Microsoft has long used its own rendering engine for displaying PDFs in its Edge browser, but that will change next month.
Microsoft and Adobe have announced that, in March, the Adobe Acrobat PDF engine will be embedded in Edge on Windows 10 and 11 to power its PDF viewer. Edge for MacOS will not be immediately affected, but Microsoft says that the change is coming “in the future”.
Only organizations with managed devices will have the option to opt in to the change via Intune policy – for now. For everyone else, the update will be automatic and irreversible. And the legacy PDF engine will be removed from Edge in March 2024, according to the announcement.
In a blog post, Microsoft noted, “the built-in Microsoft Edge PDF solution will continue to be free.
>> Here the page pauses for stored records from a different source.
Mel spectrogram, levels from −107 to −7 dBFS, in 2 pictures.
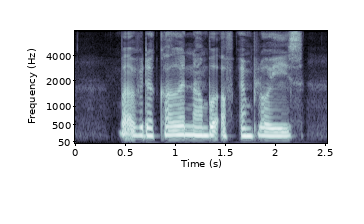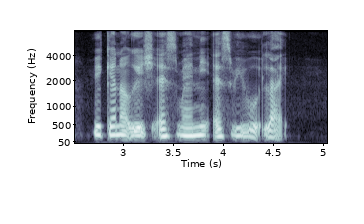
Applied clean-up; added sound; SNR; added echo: none; none; none; none.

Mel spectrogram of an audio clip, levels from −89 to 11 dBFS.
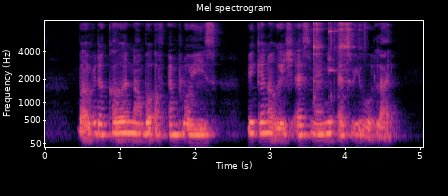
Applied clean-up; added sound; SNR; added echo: none; Coin (dropping); 13 dB; reverberation time 0.3 s.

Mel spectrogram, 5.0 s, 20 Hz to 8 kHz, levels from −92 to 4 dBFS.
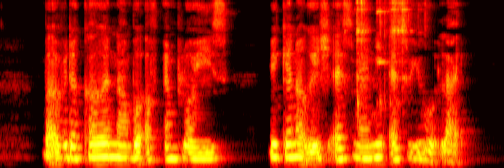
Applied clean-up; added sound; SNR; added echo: classical method WPE with log-MMSE.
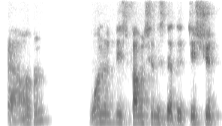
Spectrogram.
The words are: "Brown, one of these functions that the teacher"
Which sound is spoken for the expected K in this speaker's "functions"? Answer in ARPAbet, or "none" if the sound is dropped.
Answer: K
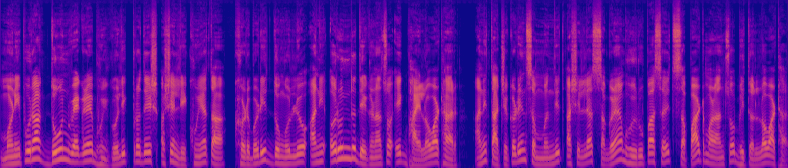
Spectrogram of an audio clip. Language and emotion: Goan Konkani, neutral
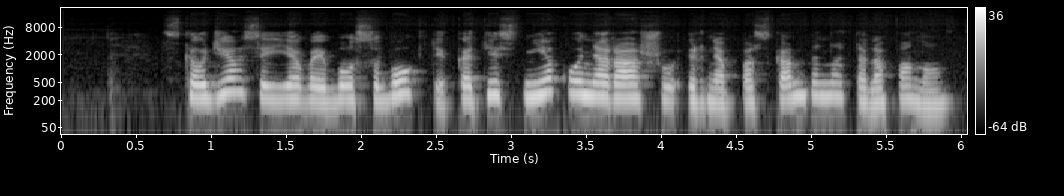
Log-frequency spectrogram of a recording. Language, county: Lithuanian, Marijampolė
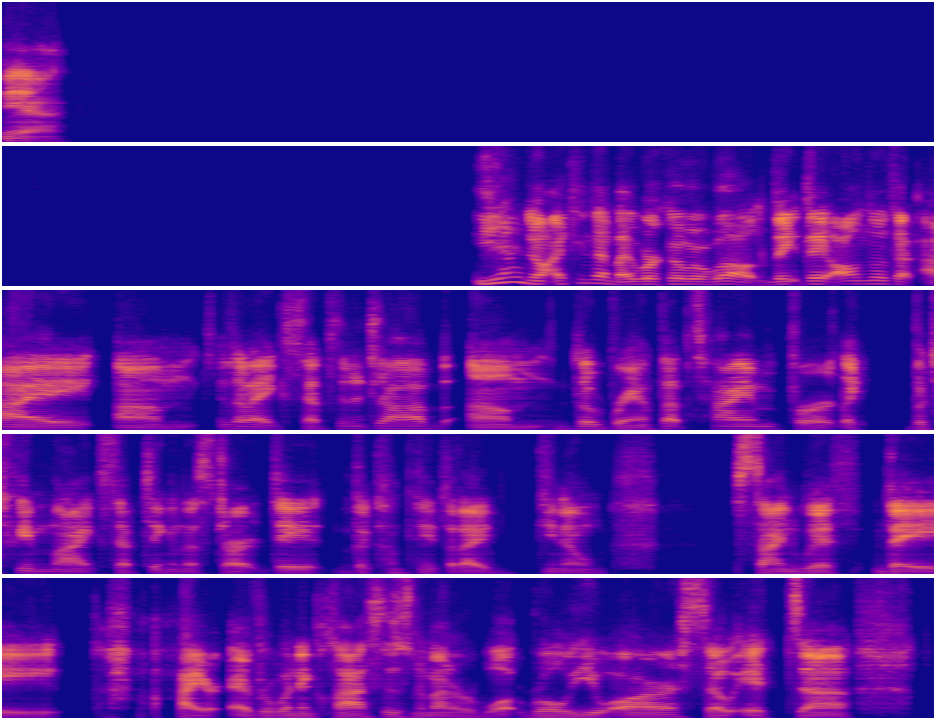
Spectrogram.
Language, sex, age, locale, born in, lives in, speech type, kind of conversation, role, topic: English, male, 30-34, en-US, United States, United States, conversation, advice, user, How can I stop feeling left out when my friends exclude me?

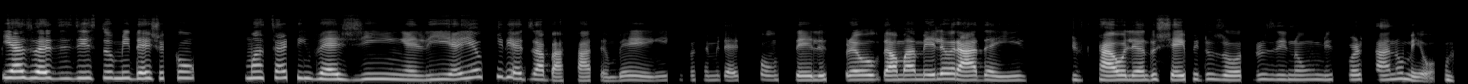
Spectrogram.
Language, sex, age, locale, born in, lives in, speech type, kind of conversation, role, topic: Portuguese, female, 35-39, pt-BR, Brazil, Portugal, conversation, advice, user, Como você se sente pressionado(a) por comparações nas redes sociais e na academia?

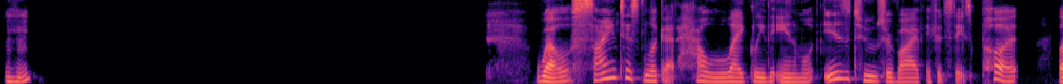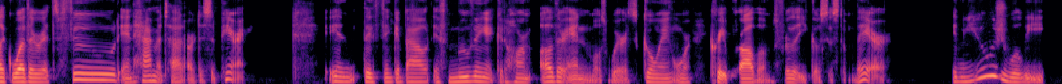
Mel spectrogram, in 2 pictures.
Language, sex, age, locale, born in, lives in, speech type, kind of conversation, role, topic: English, female, 20-24, en-US, United States, United States, read, expert-assistant, expert, How do animals adapt to survive in extreme environments?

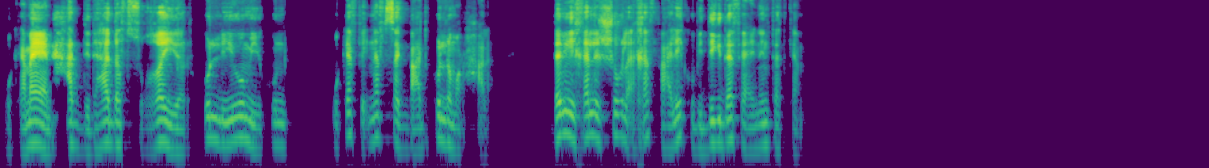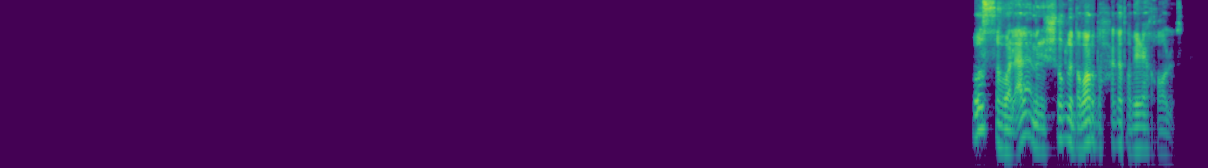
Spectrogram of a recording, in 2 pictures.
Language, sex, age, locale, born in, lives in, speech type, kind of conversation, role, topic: Arabic, male, 20-24, ar-EG, Egypt, Egypt, read, expert-assistant, expert, لو عندي مشروع كبير محتاج مجهود بدني وذهني لفترة طويلة، أرتب إزاي مصادر الطاقة في جسمي وأتجنب الإرهاق؟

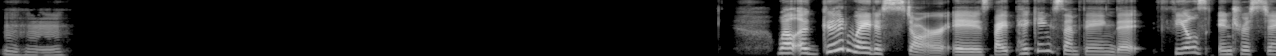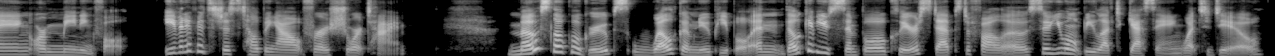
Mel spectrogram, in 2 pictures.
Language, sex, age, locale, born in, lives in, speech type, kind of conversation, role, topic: English, female, 40-44, en-US, United States, United States, read, expert-assistant, expert, Why is volunteering important for local communities?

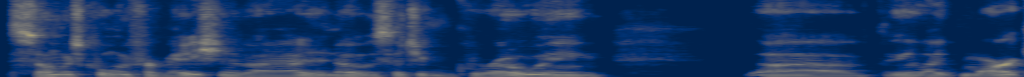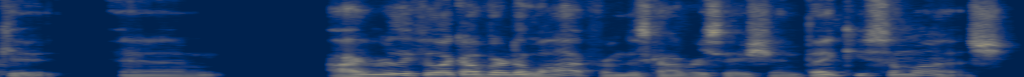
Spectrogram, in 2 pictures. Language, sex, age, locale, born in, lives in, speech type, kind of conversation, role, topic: English, male, 20-24, en-US, United States, United States, read, expert-assistant, asker, How does technology impact job opportunities across industries?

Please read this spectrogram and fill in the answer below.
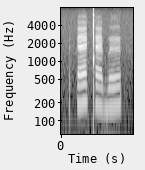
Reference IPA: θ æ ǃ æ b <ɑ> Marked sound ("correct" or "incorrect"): incorrect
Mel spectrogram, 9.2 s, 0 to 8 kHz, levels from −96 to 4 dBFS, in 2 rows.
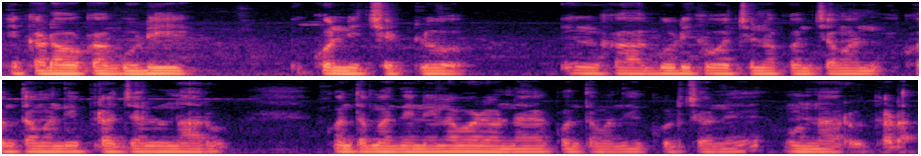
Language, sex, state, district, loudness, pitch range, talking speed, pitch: Telugu, male, Andhra Pradesh, Anantapur, -25 LUFS, 110-115 Hz, 125 wpm, 115 Hz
Users who want more advanced digital document features, such as the ability to edit text and images, convert PDFs to other file formats, and combine files, can purchase an Acrobat subscription that enables access to these advanced features inside Microsoft Edge via an extension. Those with an existing Adobe Acrobat subscription can use the Acrobat extension inside Microsoft Edge at no extra cost.”
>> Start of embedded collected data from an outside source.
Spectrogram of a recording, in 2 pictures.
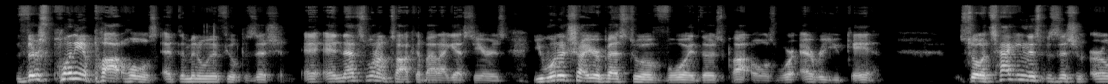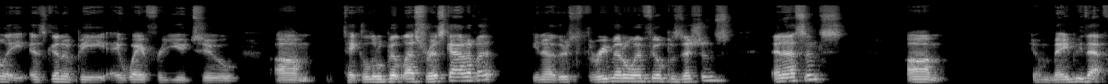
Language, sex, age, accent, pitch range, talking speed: English, male, 30-49, American, 120-180 Hz, 190 wpm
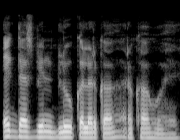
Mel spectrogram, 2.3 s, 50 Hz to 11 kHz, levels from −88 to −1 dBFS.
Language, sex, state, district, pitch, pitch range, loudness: Hindi, male, Arunachal Pradesh, Lower Dibang Valley, 115 Hz, 110-125 Hz, -16 LUFS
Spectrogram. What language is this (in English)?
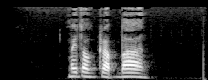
Thai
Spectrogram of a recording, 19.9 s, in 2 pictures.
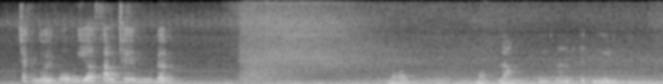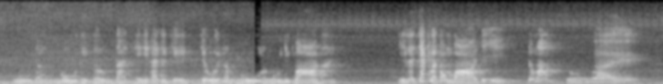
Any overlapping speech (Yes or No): No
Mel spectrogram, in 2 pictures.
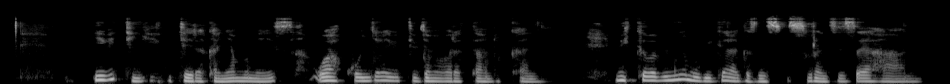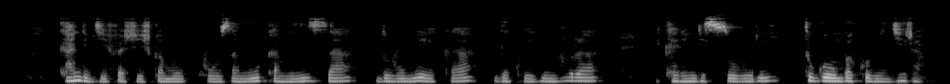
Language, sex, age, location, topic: Kinyarwanda, female, 25-35, Kigali, health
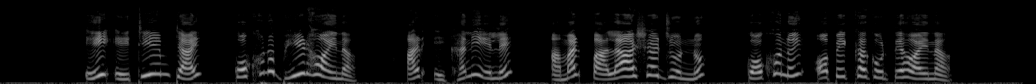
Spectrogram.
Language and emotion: Bengali, surprised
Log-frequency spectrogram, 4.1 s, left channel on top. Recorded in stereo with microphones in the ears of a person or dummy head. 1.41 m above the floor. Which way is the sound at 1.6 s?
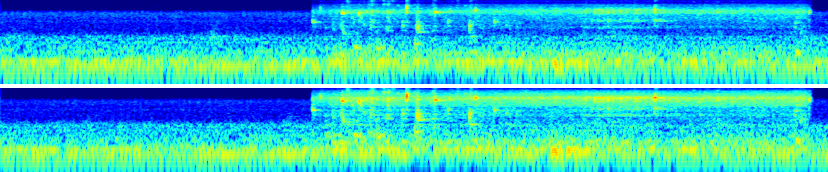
30° right (ahead or behind).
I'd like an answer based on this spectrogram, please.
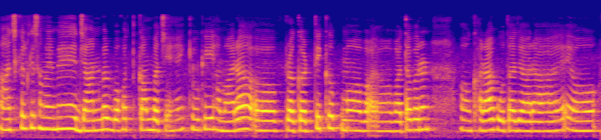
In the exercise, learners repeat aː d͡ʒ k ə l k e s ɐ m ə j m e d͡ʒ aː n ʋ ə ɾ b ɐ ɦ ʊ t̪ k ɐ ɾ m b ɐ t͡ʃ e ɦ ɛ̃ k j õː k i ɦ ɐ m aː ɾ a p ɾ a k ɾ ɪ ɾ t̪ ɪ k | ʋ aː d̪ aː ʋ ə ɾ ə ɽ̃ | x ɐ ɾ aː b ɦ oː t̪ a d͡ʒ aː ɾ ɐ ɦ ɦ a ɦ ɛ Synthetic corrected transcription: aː d͡ʒ k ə l k e s ɐ m ə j m ẽ d͡ʒ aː n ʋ ə ɾ b ɐ ɦ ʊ t̪ k ɐ m b ɐ t͡ʃ e ɦ ɛ̃ k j õː k i ɦ ɐ m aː ɾ a p ɾ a k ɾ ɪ ɾ t̪ ɪ k | ʋ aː t̪ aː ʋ ə ɾ ə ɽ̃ | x ɐ ɾ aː b ɦ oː t̪ a d͡ʒ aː ɾ ɐ ɦ ɦ a ɦ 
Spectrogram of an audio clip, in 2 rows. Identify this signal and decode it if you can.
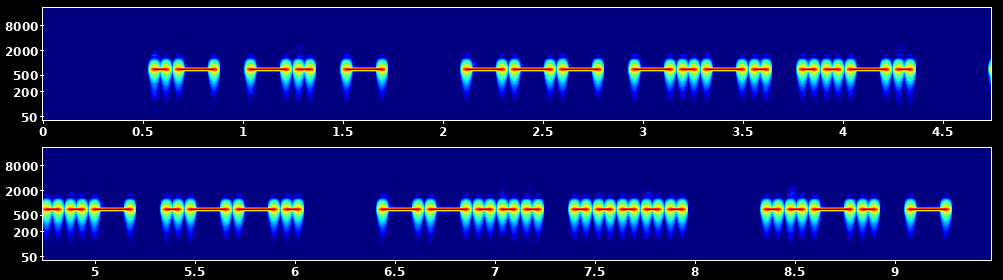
Morse code, heard as a keyed tone, about 20 wpm, 700 Hz. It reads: ANT OCF UP 75 FT
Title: Practice QSO - Exchange 2 - Info - 20wpm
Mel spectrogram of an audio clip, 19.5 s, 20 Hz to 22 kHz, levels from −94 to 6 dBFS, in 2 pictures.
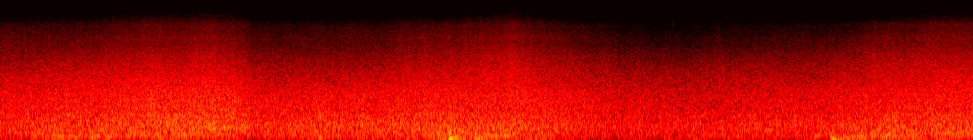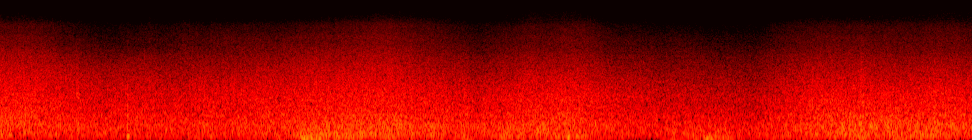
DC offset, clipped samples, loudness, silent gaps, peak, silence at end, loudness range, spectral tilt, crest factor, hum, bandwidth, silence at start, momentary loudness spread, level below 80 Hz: under 0.1%; under 0.1%; -42 LUFS; none; -22 dBFS; 0 s; 5 LU; -5 dB/octave; 20 dB; none; 20 kHz; 0 s; 9 LU; -52 dBFS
The announcement also pointed out that it is “part of an ongoing Adobe and Microsoft initiative that is transforming digital work and life by bringing Adobe’s industry-leading PDF, e-signature and document automation tools directly to Microsoft users. This PDF experience in Microsoft Edge joins an already comprehensive set of Adobe PDF and e-sign integrations across Microsoft solutions, including Microsoft 365, Microsoft Teams, SharePoint and others.”